Phillips leveraged on years of experience to tailor and curate auctions for Asia. “For example, we were especially pleased to have been consigned a Patek Philippe five-minute repeater chronograph pocket watch that was gifted by Jamsetji N Tata to James Morris, the architect of Esplanade House in Mumbai. The watch attracted significant interest from collectors in India and sold for seven times its estimate. It was evident that with our massive network, we’re able to secure representative timepieces that truly resonate with the taste of collectors across Asia.”

This Patek Philippe pocket watch’s connection to the Esplanade House in Mumbai resonated with Indian collectors

According to Perazzi, Patek Philippe and Rolex often do well at auctions because their watches are always well made. “Their impeccable quality is drawing interest from Asian collectors at a rapid pace.

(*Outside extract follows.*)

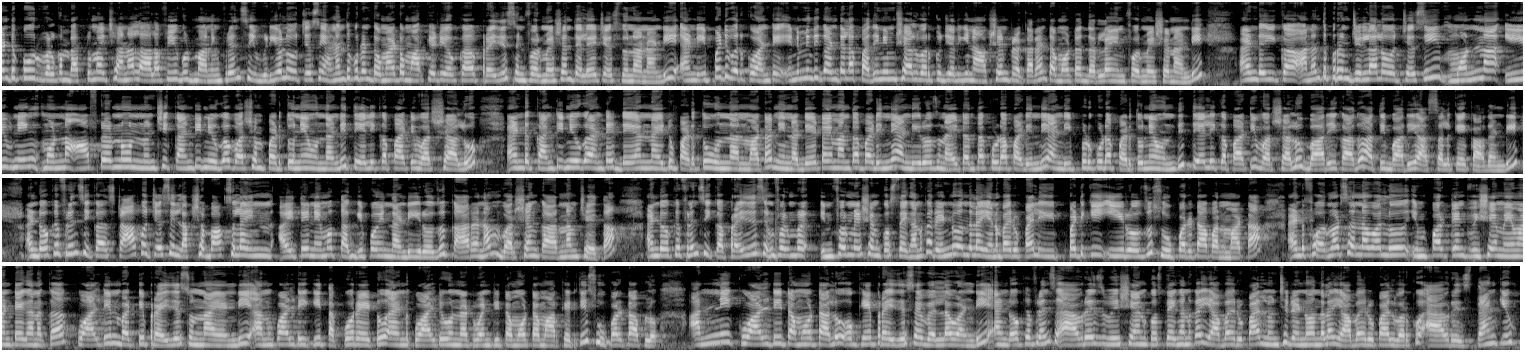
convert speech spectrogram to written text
Anantapur. Welcome back to my channel all of you good morning friends ఈ వీడియోలో వచ్చేసి Anantapuram tomato market యొక్క prices information తెలియజేస్తున్నానండి and ఇప్పటి వరకు అంటే ఎనిమిది గంటల పది నిమిషాల వరకు జరిగిన ఆక్షన్ ప్రకారం టమాటో ధరల ఇన్ఫర్మేషన్ అండి. అండ్ ఇక అనంతపురం జిల్లాలో వచ్చేసి మొన్న ఈవినింగ్ మొన్న ఆఫ్టర్నూన్ నుంచి కంటిన్యూగా వర్షం పడుతూనే ఉందండి. తేలికపాటి వర్షాలు. అండ్ కంటిన్యూగా అంటే డే అండ్ నైట్ పడుతూ ఉందన్నమాట. నిన్న డే టైం అంతా పడింది అండ్ ఈరోజు నైట్ అంతా కూడా పడింది. అండ్ ఇప్పుడు కూడా పడుతూనే ఉంది. తేలికపాటి వర్షాలు భారీ కాదు అతి భారీ అసలుకే కాదండి. అండ్ ఓకే ఫ్రెండ్స్ ఇక స్టాక్ వచ్చేసి లక్ష బాక్సుల అయితేనేమో తగ్గిపోయిందండి ఈరోజు. కారణం వర్షం కారణం చేత. అండ్ ఓకే ఫ్రెండ్స్ ఇక ప్రైజెస్ ఇన్ఫర్మే ఇన్ఫర్మేషన్కి వస్తే కనుక రెండు వందల ఎనభై రూపాయలు ఇప్పటికీ ఈ రోజు సూపర్ టాప్ అనమాట అండ్ ఫార్మర్స్ అన్న వాళ్ళు ఇంపార్టెంట్ విషయం ఏమంటే కనుక క్వాలిటీని బట్టి ప్రైజెస్ ఉన్నాయండి. అన్క్వాలిటీకి తక్కువ రేటు అండ్ క్వాలిటీ ఉన్నటువంటి టమోటా మార్కెట్కి సూపర్ టాప్లో. అన్ని క్వాలిటీ టమోటాలు ఒకే ప్రైజెసే వెళ్ళవండి. అండ్ ఓకే ఫ్రెండ్స్ యావరేజ్ విషయానికి వస్తే కనుక యాభై రూపాయల నుంచి రెండు వందల యాభై రూపాయల వరకు యావరేజ్ థ్యాంక్ యూ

Patek Phillipe, for instance, has been consistently surprising its clientele with superbly crafted timepieces fitted with the most prestigious complications.”

“Then there is Rolex that is coveted for its innovations such as the Oyster case, reputed for being the world’s first water-resistant and dustproof watch case, and the Perpetual model, the first reliable self-winding wristwatch.”

When he first joined the auction industry in his 20s, Perazzi was posted to Hong Kong for a few months. He said that he is happy to be back. “It’s a privilege to offer some of the rarest timepieces in the world. The discovery, the handling and the dealing of these watches continue to be a thrill. I also enjoy conversing with collectors about family heirlooms or the contemporary pieces that sparked their interest. The potential of discovery each day keeps the excitement and passion alive.”

This article first appeared in Focus Malaysia Issue 271.